Alpha Prime isn't even all that long, boasting just ten levels (and no multiplayer), although you could argue that's a blessing given that as drugs go, Hubbardium is about as addictive as cod liver oil.
Spaceforce: Rogue Universe
Occasionally, computers can be spookily clever. As I was typing the name of this game into my word processor, the auto-complete function helpfully suggested that its title should be Spaceforce: Rogue Unintuitive. Which is most definitely what this Elite style trader/blaster should have been christened.
You're dumped into this particular universe without much of a sodding clue what's going on. The initial tutorial contains a few basic pointers on how to play, although half the time it confuses more than instructs. And some of it's just lazy - you're told to "Press the key for teleport" but not what that default key is.
This shoddiness and complete lack of direction means you're flying about early on, trying to suss out how complexities like the ship upgrade and trading systems work with absolutely no clues and a damn clunky interface which doesn't help. Couple this with the fact that combat is bloody tough from the very first fight, and getting into Spaceforce becomes a rather gruelling experience.
That's not to say that those who do have the patience to persevere won't find some manner of reward. There's some depth to Spaceforce in the form of a huge universe and a really meaty ship and technology upgrade system, not to mention some splendid graphics, particularly the background nebulae, planets and suchlike (which run with a slick frame rate even when the details are turned up on a middling PC).
The developer has also bolted on a diplomacy system with multiple factions you can perform missions for, so there's no shortage of stuff to do alongside the main storyline. It's a shame, then, that the missions are generally unimaginative (kill pirates... kill more pirates) and the game's plot and script are uninspired. Yes, there are a lot of "un" words here; unfortunately, Spaceforce can't be recommended despite some interesting ideas.
It's from The Adventure Company, and it's billed as the "ultimate puzzle adventure" so you'd think that Safecracker would be an adventure game with a heavy emphasis on breaking and entering safes. And let loose in a deceased billionaire's mansion, it soon becomes clear that you are indeed surrounded by loads of puzzles in the form of locked doors and safes. However, the adventure bit is non-existent aside from moving around the house by pointing and clicking.

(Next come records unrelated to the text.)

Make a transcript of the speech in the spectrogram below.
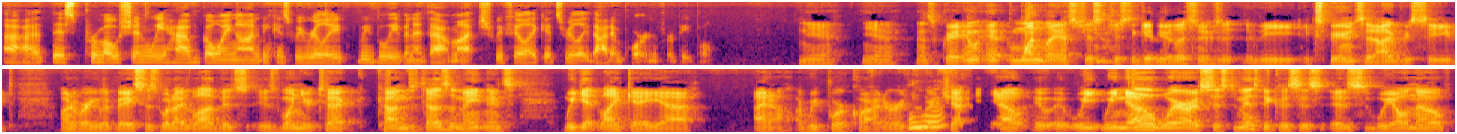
uh, this promotion we have going on because we really we believe in it that much. We feel like it's really that important for people. Yeah, yeah, that's great. And, and one last, just just to give your listeners the experience that I've received on a regular basis. What I love is is when your tech comes, does the maintenance, we get like a uh, I don't know, a report card or, mm-hmm. or a check. You know, it, it, we we know where our system is because, as, as, we all know,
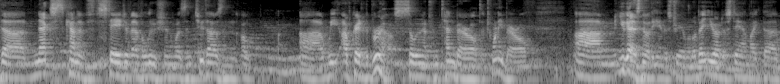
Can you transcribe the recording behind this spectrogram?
the next kind of stage of evolution was in 2000. Uh, we upgraded the brew house, so we went from 10 barrel to 20 barrel. Um, you guys know the industry a little bit. You understand like the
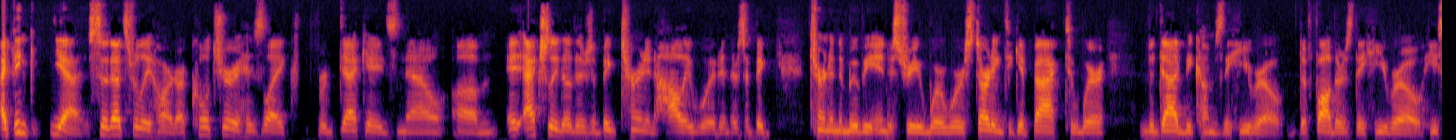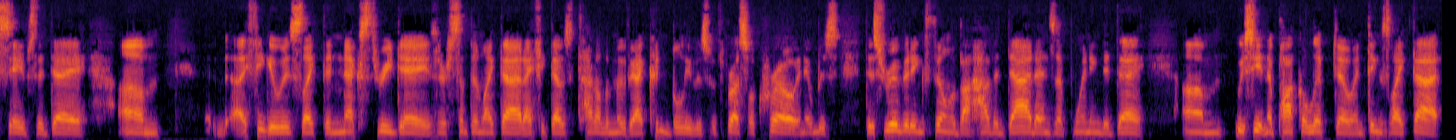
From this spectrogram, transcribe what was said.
I think, yeah, so that's really hard. Our culture has like for decades now. Um, it, actually, though, there's a big turn in Hollywood and there's a big turn in the movie industry where we're starting to get back to where the dad becomes the hero, the father's the hero, he saves the day. Um, I think it was like the next three days or something like that. I think that was the title of the movie. I couldn't believe it was with Russell Crowe, and it was this riveting film about how the dad ends up winning the day. Um, we see it in Apocalypto and things like that,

Yes, you have an inventory and can pick up objects, but there's no exploring or working out adventure game style conundrums, you simply solve the safe puzzles and are rewarded with an object or code which lets you pass through the next door. The mansion is merely a pretty 3D setting for a series of puzzle games. Incidentally, it's a pretty 3D setting without an invert mouse option - why is it that developers think if it's not an FPS, this isn't required? Pushing forward to look up makes my head hurt.

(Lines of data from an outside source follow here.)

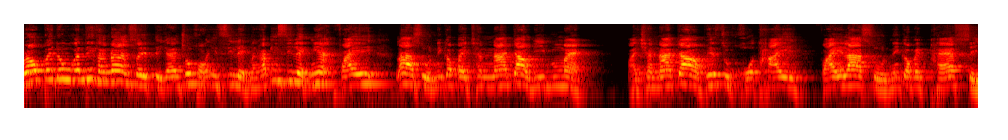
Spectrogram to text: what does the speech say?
เราไปดูกันที่ทางด้านสถิติการชกของอินซีเล็กนะครับ อินซีเล็กเนี่ยไฟล่าสุดนี่ก็ไปชนะเจ้าดีแม็กไปชนะเจ้าเพชรสุโขทัย ไฟล์ล่าสุดนี่ก็ไปแพ้สี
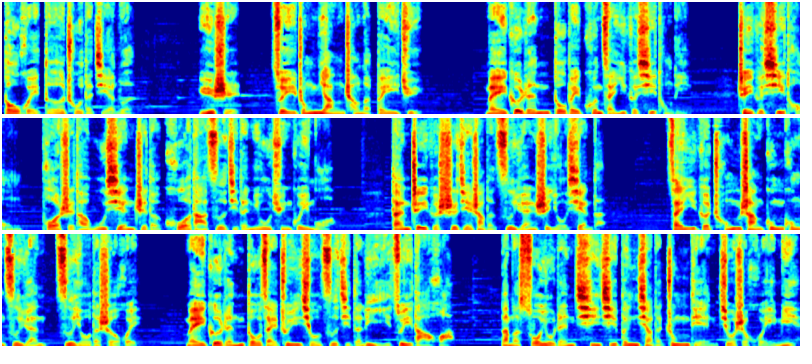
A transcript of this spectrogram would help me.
都会得出的结论，于是最终酿成了悲剧。每个人都被困在一个系统里，这个系统迫使他无限制地扩大自己的牛群规模。但这个世界上的资源是有限的，在一个崇尚公共资源自由的社会，每个人都在追求自己的利益最大化，那么所有人齐齐奔向的终点就是毁灭。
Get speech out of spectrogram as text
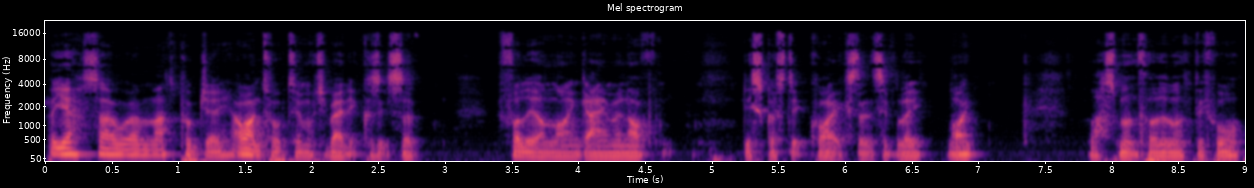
But yeah, so um, that's PUBG. I won't talk too much about it because it's a fully online game and I've discussed it quite extensively, like last month or the month before.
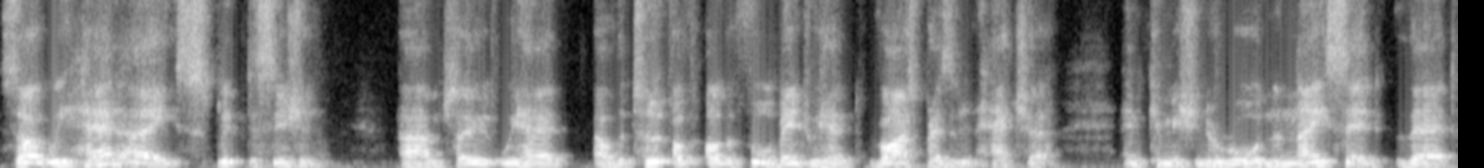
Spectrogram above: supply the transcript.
So we had a split decision. Um, so we had of the two of, of the full bench, we had Vice President Hatcher and Commissioner Riordan, and they said that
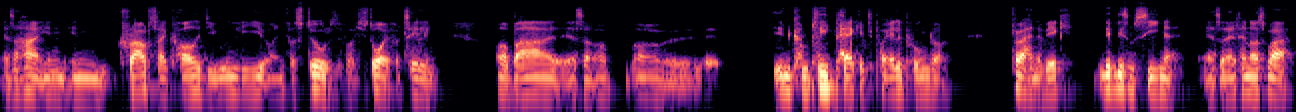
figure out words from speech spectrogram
altså har en, en crowd psychology uden lige, og en forståelse for historiefortælling, og bare, altså, og, og, øh, en complete package på alle punkter, før han er væk. Lidt ligesom Sina, altså at han også var,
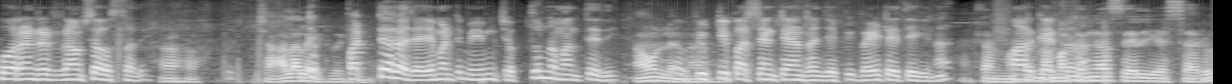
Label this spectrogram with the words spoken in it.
ఫోర్ హండ్రెడ్ గ్రామ్సే వస్తుంది. చాలా లైట్ వెయిట్ పట్టే రజా ఏమంటే మేము చెప్తున్నాం అంతేది ఫిఫ్టీ పర్సెంట్ అని చెప్పి బయట అయితే. నమ్మకంగా సేల్ చేస్తారు.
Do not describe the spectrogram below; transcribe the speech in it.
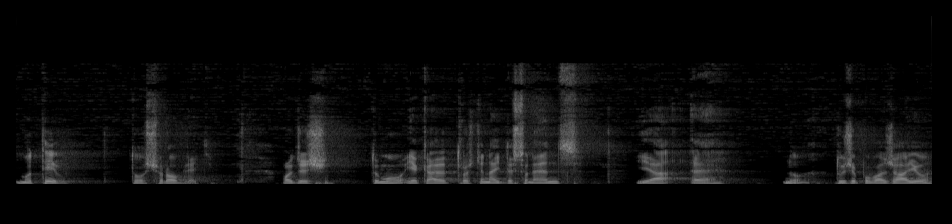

The puzzles themselves are a varied bag. Some are based on simple logic or sequences, and there are also mazes, sliding square puzzles, code wheels and even a game of Mastermind (the board game, not the quiz) at one point. Generally, the difficulty level is quite well balanced but be warned - there are some tricky brain teasers here. Moreover, there are red herrings which appear to be unfeasibly complex affairs, but actually have very straightforward solutions that are incredibly annoying to discover after an hour or more spent tinkering.
Apart from the odd frustrating puzzle, there's nothing much at fault here, aside from the fact that what you're buying is a small collection of puzzles and nothing more. As long as you realise that's all Safecracker is - and there's no adventure element to speak of - then you won't be disappointed.